Native Cotton as a sustainable alternative in the fiber market
With more than 10 years of work, HechoXNosotros have been promoting the development of the value chains of the finest Andean raw materials, such as the ones obtained from animals like llamas, alpacas, vicuñas and guanacos, and also silk and a variety of organic native cotton -that offers a vast quantity of colours and textures- as a solution to the problems brought by the cultivation of white cotton.
This variant of cotton we work with is known as "naturally farmed" because it is grown without the use of synthetic agrochemicals such as fertilisers or pesticides and without any genetic modifications on their seeds, which makes this process organically correct. The organic agriculture is a production method that protects the health of the soil, the ecosystem and people according to a series of standards of organic farming internationally recognised that depend on ecologic processes, biodiversity and cyclic harvests that adapt to local conditions.
Both varieties, the Pima cotton (known for it's long fibres), and it's ancestor, the native cotton, are types of cotton grown primarily in Perú. Native cotton is extremely durable and absorbent, it is considered one of the superior cotton blends. This variety is found in many colours that grow in the desert, it's fibres take their colour from the soil, achieving natural whites, gold, vicuña, and earthy red and orange. The native cotton represents the culture of the communities that guard it's seeds and methods of cultive, sowing and weaving, ancestral secrets that are true world heritage.
In the ancient Perú, almost 5000 years ago, the people cultivated this cotton to fulfil some of their basic needs: clothing and fishing. However, during the XX century, native cotton was replaced by white cotton, because it signified lower costs and the possibility of a wider range of colours provided by the use of chemical dyes. On the other hand, white cotton also represents the use of a grand percentage of pesticides at a world level, millions of litres of water and cultivation methods that cause the desertification of the soil and the loss of native habitats and fauna, while also being one of the world's major sources of slave labor.

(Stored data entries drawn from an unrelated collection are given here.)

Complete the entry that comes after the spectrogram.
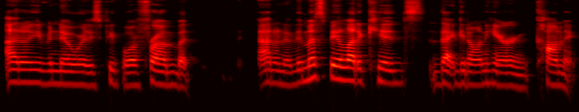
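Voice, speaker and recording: A woman's voice: sits low, fairly quick. Chatty woman in her forties livestreaming. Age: 40s. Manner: chatty and warm, laughs often, greets viewers by name; colloquial grammar. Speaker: psychic medium and paranormal live streamer. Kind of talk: casual livestream chat answering viewer comments.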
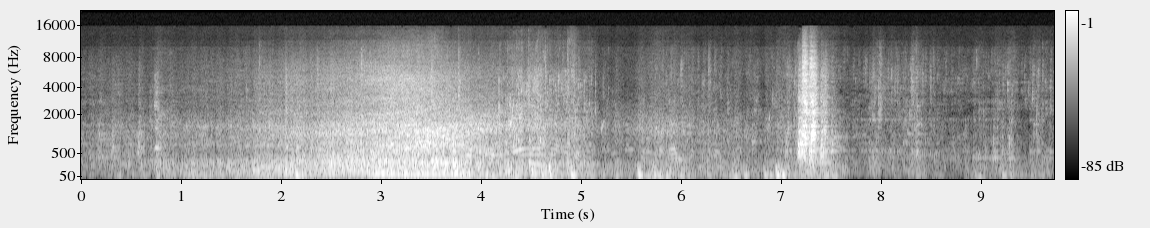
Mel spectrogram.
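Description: Water streams from a noodle strainer into a pot.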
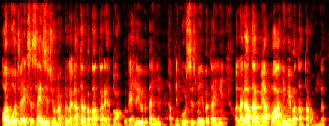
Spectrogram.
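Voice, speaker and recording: Hindi-speaking man coaching speech, lively pitch. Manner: patient, demonstrates sounds slowly one by one. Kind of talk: explaining speech exercises to viewers. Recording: echoey room, slightly dull sound.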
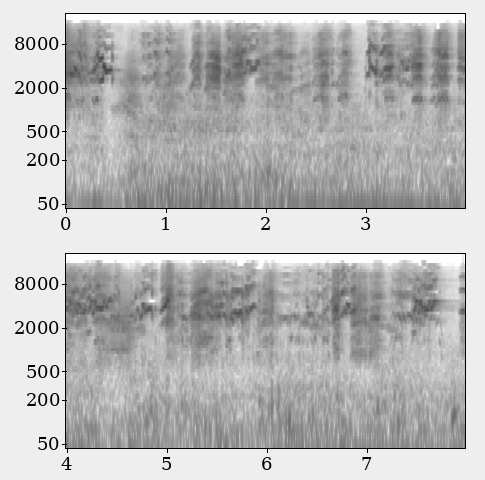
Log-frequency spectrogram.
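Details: Excited rainbow lorikeets at Wild River Caravan Park, Herberton: a dense, continuous chorus of shrill squawks and screeches from several birds, rapid and overlapping with no quiet breaks.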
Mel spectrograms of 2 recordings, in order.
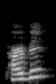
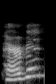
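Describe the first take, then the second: First: PARVIN with "par" as in "car", rising; questioning pronunciation. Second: PERVIN with "per" sounding like "pair", rising; questioning pronunciation. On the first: Unsure reader offers the other option, "Parvin" as PAR-vin. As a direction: ask "Parvin?" with an open AR sound in the first syllable. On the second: Unsure reader asks how to say the name, "Pervin" as PAIR-vin. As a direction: ask "Pervin?" with an AIR sound in the first syllable. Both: Shown as a demonstration. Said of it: "how do you say it?".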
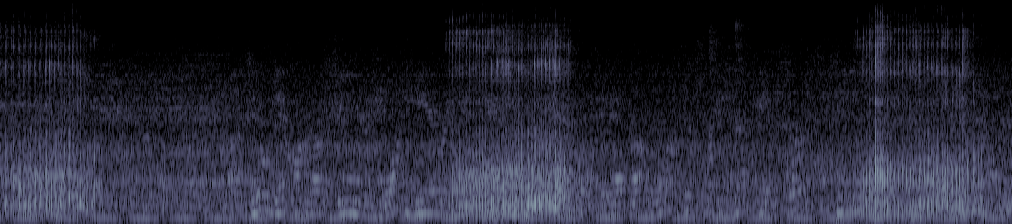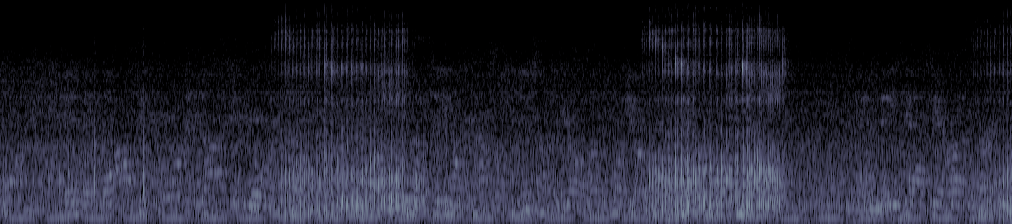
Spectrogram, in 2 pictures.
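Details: Pug named Sammi sleeping through NASCAR, giving five loud, breathy snores spaced about four seconds apart, each a rough hissing rush, with faint television talk and a constant low drone between them.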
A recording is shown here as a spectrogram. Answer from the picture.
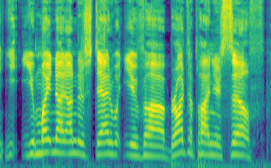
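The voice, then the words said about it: Put-on Irish accent drifting Scottish. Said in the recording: “I'm turning Scottish as this accent continues, and I actually am not that bad at an Irish accent, but I'm fucking this up royally.”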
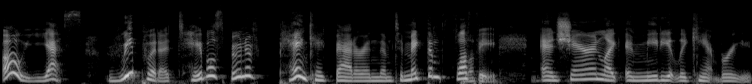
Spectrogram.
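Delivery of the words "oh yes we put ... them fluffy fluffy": mock puffed-up, self-important delivery. Retelling how the manager answered their question about the food, mock-proud manager. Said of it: "And all fucking proud".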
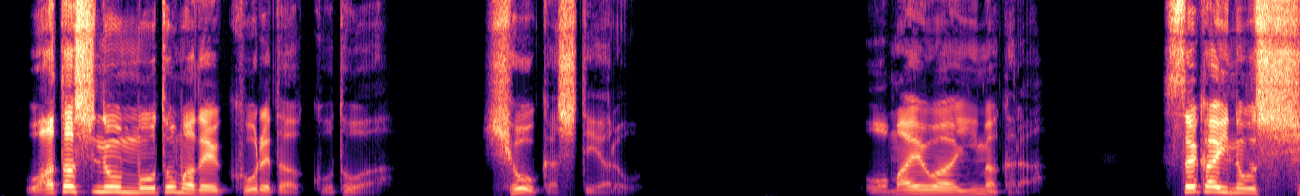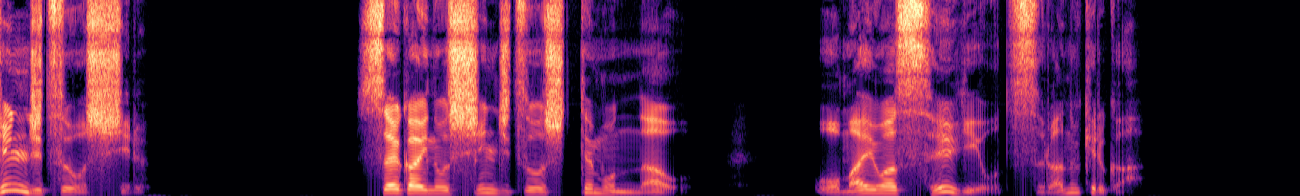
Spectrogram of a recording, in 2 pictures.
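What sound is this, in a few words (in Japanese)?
male, 声優, 豪快な男; narrator men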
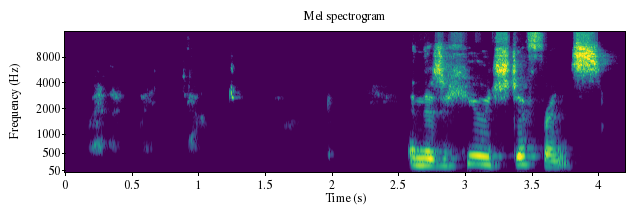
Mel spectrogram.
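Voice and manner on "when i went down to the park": true whisper, very quiet, barely any sound. Showing how a kid should really whisper when told to: whispering. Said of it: "No, whisper".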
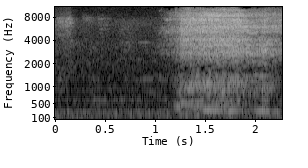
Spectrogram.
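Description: A person's short breathy exhale close to the microphone, a sigh with a faint voiced hum, starting about a second in and lasting under a second.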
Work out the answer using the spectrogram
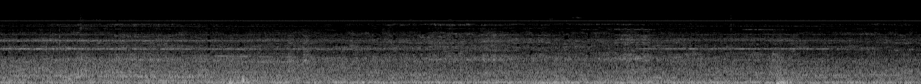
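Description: Southern electric multiple-unit train moving along the platform: a continuous low rumble with a steady high whine, and two sharp knocks about two and a half seconds and eight seconds in.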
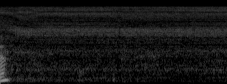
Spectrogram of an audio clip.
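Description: Steady hiss of background noise, even and unchanging, with no other event.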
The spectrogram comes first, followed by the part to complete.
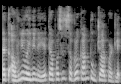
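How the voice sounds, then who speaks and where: A woman's voice: on the high side, rapid-fire, warm tone, close to an everyday voice. A woman reading a worried young husband. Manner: anxious, pleading.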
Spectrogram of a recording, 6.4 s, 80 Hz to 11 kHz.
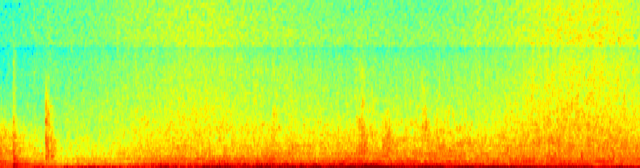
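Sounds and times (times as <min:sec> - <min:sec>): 
faint wash of water: 0:00.2 - 0:06.3
outboard motor of a migrant boat droning: 0:00.3 - 0:06.3.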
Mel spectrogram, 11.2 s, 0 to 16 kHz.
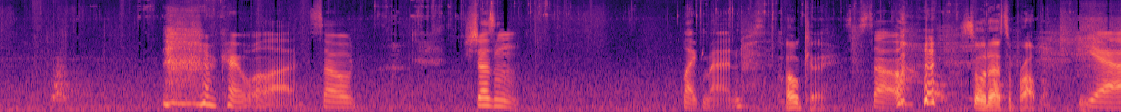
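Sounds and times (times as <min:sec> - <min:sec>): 
dog bark: 0:00.5 - 0:00.8
speech: 0:02.0 - 0:03.6, 0:04.7 - 0:05.3, 0:06.8 - 0:11.2.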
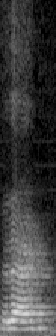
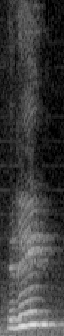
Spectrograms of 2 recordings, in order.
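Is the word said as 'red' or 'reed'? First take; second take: red; reed. First: The vowel is short, like 'red'. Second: The vowel is long, like 'reed'. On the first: It is the past form of the verb. "And here we we से it as रेड" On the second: It is the present form of the verb. "रीड पढ़ रहे हैं"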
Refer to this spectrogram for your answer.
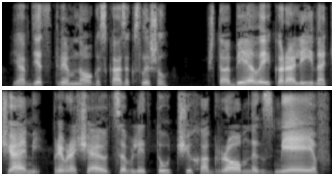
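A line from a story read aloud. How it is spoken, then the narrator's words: Sepulchral, hollow voice. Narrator (Russian): загробным голосом произнес Берни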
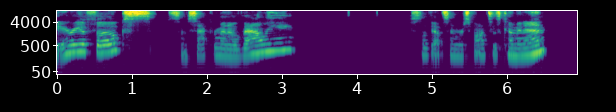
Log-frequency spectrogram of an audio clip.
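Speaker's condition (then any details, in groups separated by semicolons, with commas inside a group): No condition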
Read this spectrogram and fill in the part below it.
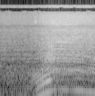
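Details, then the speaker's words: Ford Focus at auction, started with a jump: the engine catches, revs up cleanly and settles to a steady idle with no knocks or rattles. It sounds healthy. "engine sounds good on it"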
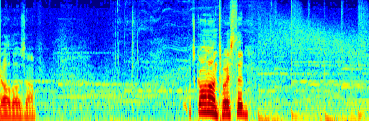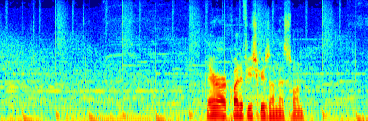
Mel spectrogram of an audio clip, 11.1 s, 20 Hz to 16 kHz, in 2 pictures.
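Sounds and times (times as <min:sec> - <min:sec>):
faint background music: 0:00.0 - 0:11.0
man speaking: 0:02.8 - 0:03.8, 0:08.6 - 0:10.1.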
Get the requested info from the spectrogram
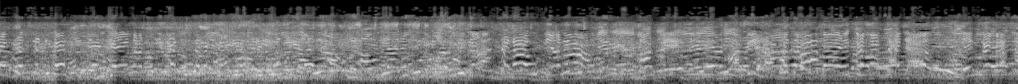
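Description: A crowd of people talking and shouting over one another, with a woman shouting close by.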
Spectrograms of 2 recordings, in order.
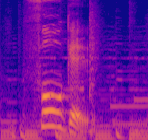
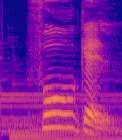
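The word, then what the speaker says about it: Vogel: right another pronunciation thing the v in german is pronounced exactly the same as the f in german it's both they're just written differently for example the word bird in german is called fogel fogel it's also with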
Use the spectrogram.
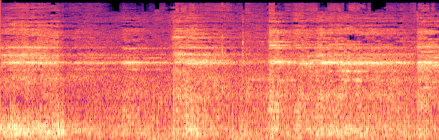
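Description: Train rumbling through Edinburgh station on a cold day, a continuous rolling rail roar with high metallic wheel squeal and faint clacking, loud and close, with no speech.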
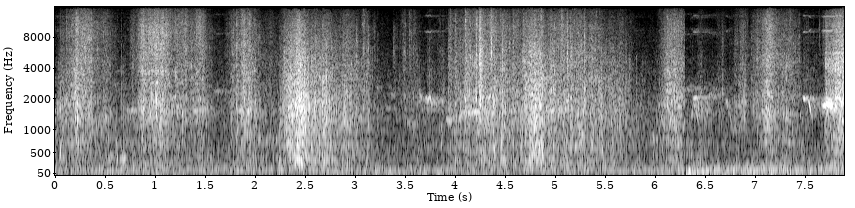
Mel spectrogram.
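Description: Dry leaf litter swept aside by hand in quick, repeated swishes, a rustling scrape with each stroke. A bird chirps near the end.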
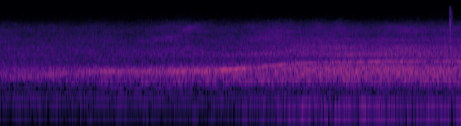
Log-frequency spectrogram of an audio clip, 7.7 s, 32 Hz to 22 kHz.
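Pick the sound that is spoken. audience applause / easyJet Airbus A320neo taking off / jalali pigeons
easyJet Airbus A320neo taking off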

Organic cotton tries to put a limit on several of these damages, and it succeeds in part, but its value chain is far from being ethical and traceable. Fortunately, after having disappeared for a century, native cotton is once again being valued and used by the sustainable fashion industry. HechoXNosotros continues to promote the development and production of this natural fiber in Andean communities in Argentina, Bolivia and Peru.
Translation: Franco de Candia